Injury: Left Leg Below Knee Amputation
Tina is a 33-year-old former gymnast and Division 1 competitive cheerleading athlete. She has an undergraduate degree in Exercise Physiology/ Nutrition and a graduate degree in medicine. She’s a nationally certified Physician Assistant that practiced vascular surgery and acute care medicine up until her most recent surgery; she is on disability currently.
Four years ago she was diagnosed with a rare blood vessel condition in her legs called Popliteal Artery Entrapment Syndrome after it became increasingly difficult for her to walk and use her calf muscles without pain. Over the past few years, she has had multiple surgeries including muscle de-bulking, multiple artery bypass grafting, and endovascular artery interventions, which were all unsuccessful at getting blood flow to her left leg.
In July 2016, after things got critical and all surgeries had failed, she underwent a left below-knee amputation to regain some quality of life. Shortly after her initial amputation, she suffered a complicated postoperative course resulting in a large wound requiring significant wound care for eight months prior to a revision amputation in March 2017. She again had wound issues and her residual limb anatomy did not allow for prosthetic progression.
In October 2017, she had another amputation revision, which went well and after 13 surgeries, hopefully will have been the last of the left leg surgical saga.
According to Tina, she used to live a very calculated, overly organized, masterly planned life that she believed to be successful because of the things she had to show for her efforts. She had the tall, dark, handsome, and educated man of her dreams, a white picket fence house in an affluent neighborhood, a white-collar medical job that was quite financially comfortable, an envy provoking automobile, and a competitively athletic body. Her life was a color-coded, alphabetized, and compulsively thought out series of decisions for the goal of achieving successes that she defined by what society told her it should be. Tina says that her history was undoubtedly fueling her perfectionism and negative self-reflection, but that thankfully that history also helped prepare her for the trauma she was to face later in life. She had a perpetual need to be less scared, less vulnerable, less complicated, more agreeable, more attractive, more fit, and “more” of everything everyone would like, and less of everything that might be viewed as less than ideal.
The loss of her leg, her husband, her house, her dogs, and her career allowed her to discover that she had been lost that whole time. It took the dissolution of everything she leaned on for stability, to realize she needed to find stability within herself. She recognized the need to properly grieve the losses she’s suffered, the traumas she’s endured and to work on herself. She’s lived through repeated trauma, tremendous loss, and core shattering pain... but this is not her story.
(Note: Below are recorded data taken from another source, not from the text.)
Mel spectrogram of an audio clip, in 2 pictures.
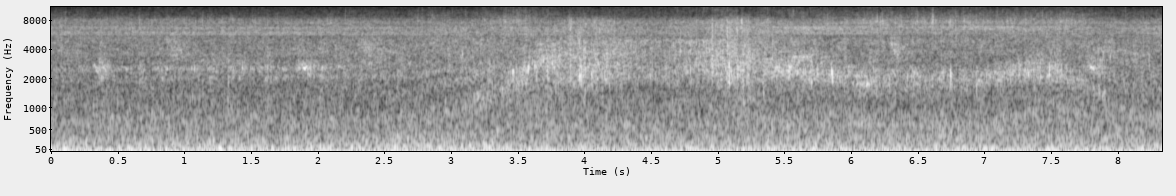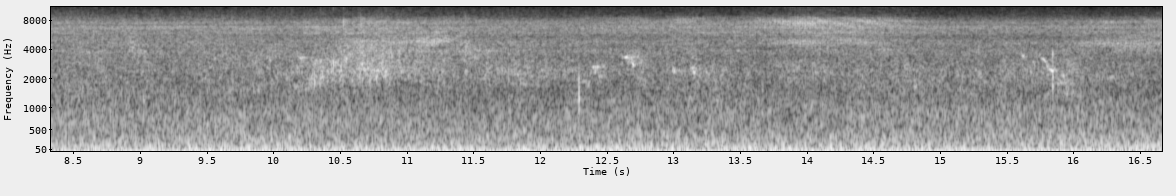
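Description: Steady outdoor ambience of water splashing from a rockery fountain into a pond. High chirping calls swell above it twice, about four and ten seconds in.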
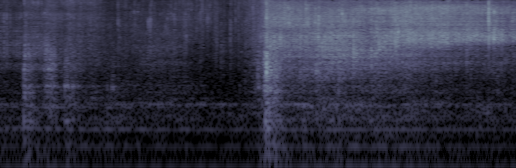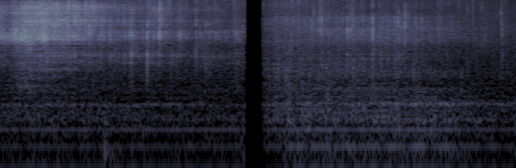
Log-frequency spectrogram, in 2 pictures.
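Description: Ramen pancake frying in melted butter in a nonstick skillet: a few light scrapes of the spatula, then a knock about two and a half seconds in as the flipped pancake lands in the pan, followed by loud sizzling that slowly dies down.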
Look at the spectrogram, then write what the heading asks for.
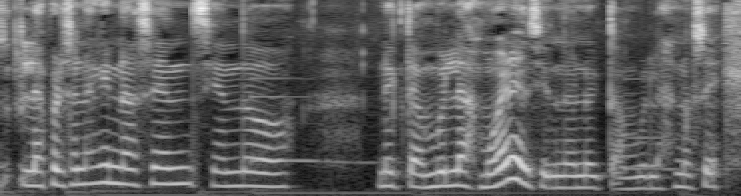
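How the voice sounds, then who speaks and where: A woman speaks at medium pitch with ordinary pitch variation over noticeable background noise. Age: 20s. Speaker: podcaster. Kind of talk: casual monologue. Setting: at home late at night.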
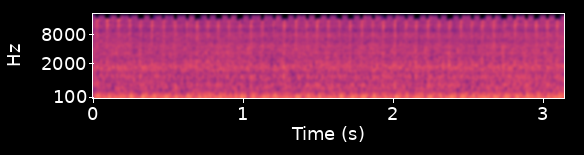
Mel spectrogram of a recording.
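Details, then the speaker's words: 125 motorcycle, one owner, 1,800 miles, idling before a test ride: steady, even low putter with a slightly raw, hard edge, no knocks or rattles; normal idle. "And actually this thing's got a bit of a rawness to it, a bit of a hard ass."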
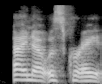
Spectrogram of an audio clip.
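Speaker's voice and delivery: dry, ironic, sarcastic tone. Answering another speaker's "that's nice" about dating a psychopath: sarcastic. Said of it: "I'm being sarcastic".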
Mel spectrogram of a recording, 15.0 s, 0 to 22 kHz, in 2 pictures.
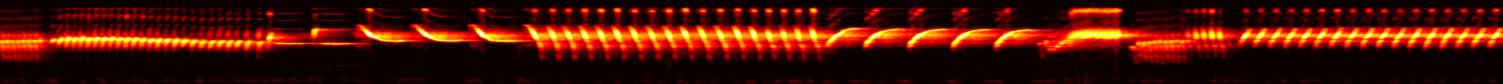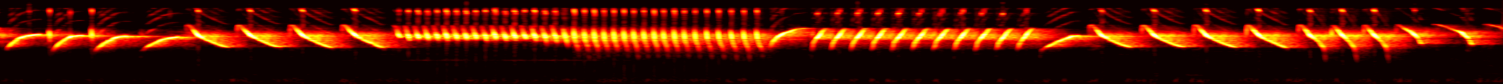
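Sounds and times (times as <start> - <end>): canary singing: 0.0 - 15.0.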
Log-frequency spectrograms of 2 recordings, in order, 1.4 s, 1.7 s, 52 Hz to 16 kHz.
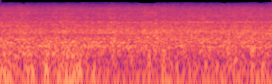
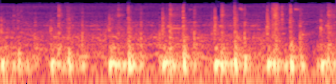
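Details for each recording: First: Chevy V8 after cold winter start, idle after 7-8 months sitting, choke seems to stick a little: steady, even idle with smooth low burble, no knocks or misses; normal idle. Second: Chevy with carbureted four-barrel 305, sat about 7-8 months, frozen winter day, throttle pumped: starter chugs about four turns a second with a short pause, but nothing catches; cranks without firing, owner fears the gas was stolen.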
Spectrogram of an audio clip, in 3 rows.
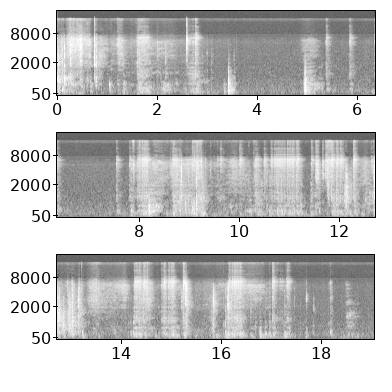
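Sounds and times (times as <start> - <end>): paper rustling and scraping: 0.0 - 2.2, 7.9 - 17.4.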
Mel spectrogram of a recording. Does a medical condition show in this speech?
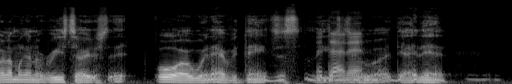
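Yes: ALS.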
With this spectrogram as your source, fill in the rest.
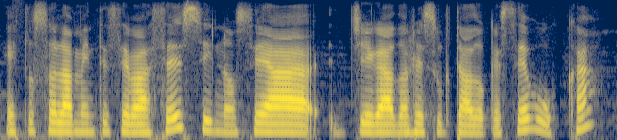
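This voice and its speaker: A woman with a fairly low voice narrates a painting tutorial calmly, explaining each step and pausing often to hesitate. The voice-over is dry and slightly dull and lo-fi, with faint music underneath. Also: smooth, dry recording. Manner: calm, explanatory, with frequent hesitations. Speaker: painting teacher.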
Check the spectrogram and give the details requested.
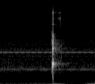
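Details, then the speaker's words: Hiccups in a baby just after a milk feed: a single short, sharp click-like squeak over a faint steady room hum. "oh milk drunk baby with the hiccups milk drunk baby with the hiccups today milk drunk baby milk drunk baby milk drunk baby won't you stop hiccuping today oh"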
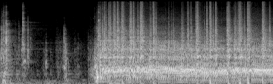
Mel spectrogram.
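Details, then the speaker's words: Two-stroke ATV engine, already warm, carburetor jetting not adjusted since October (now February), P7 needle; snappy off idle, then at about quarter throttle it rises to a steady high buzz that hangs on, a sign of running too lean. "So, it's snappy, but as soon as you put it about quarter throttle, if you hear it go lean like it's, you know, that's that's your sign of it's it's too It's too lean."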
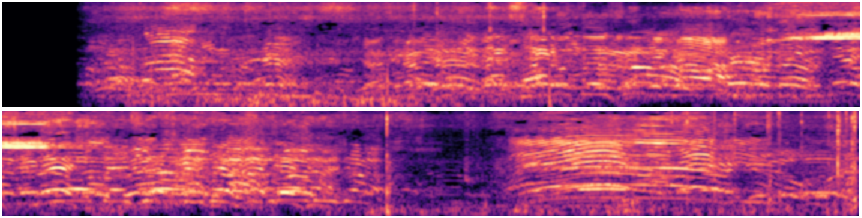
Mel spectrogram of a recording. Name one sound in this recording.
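A crowd of young men shout and chatter excitedly outdoors.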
Her story is one of adaptation, enhancement and the pursuit of inner happiness. It is a story about the realization that life is not about finishing with 10 fingers or 10 toes; it is about developing inner constancy, building virtue in yourself, and getting the honor of being of service to the world.
Over the past year, she has taken up adaptive Crossfit and qualified for the OG Series (the equivalent of the Crossfit Games for adaptive athletes) last summer and took 2nd place at Wodapalooza in early January 2018, just 3 months post-op.
However, she recognizes her need for further development and redefinition in the wake of so much change physically, mentally and spiritually. She feels tremendously lucky that ATF entered her life serendipitously at the most perfect moment to facilitate her transition from just surviving to thriving.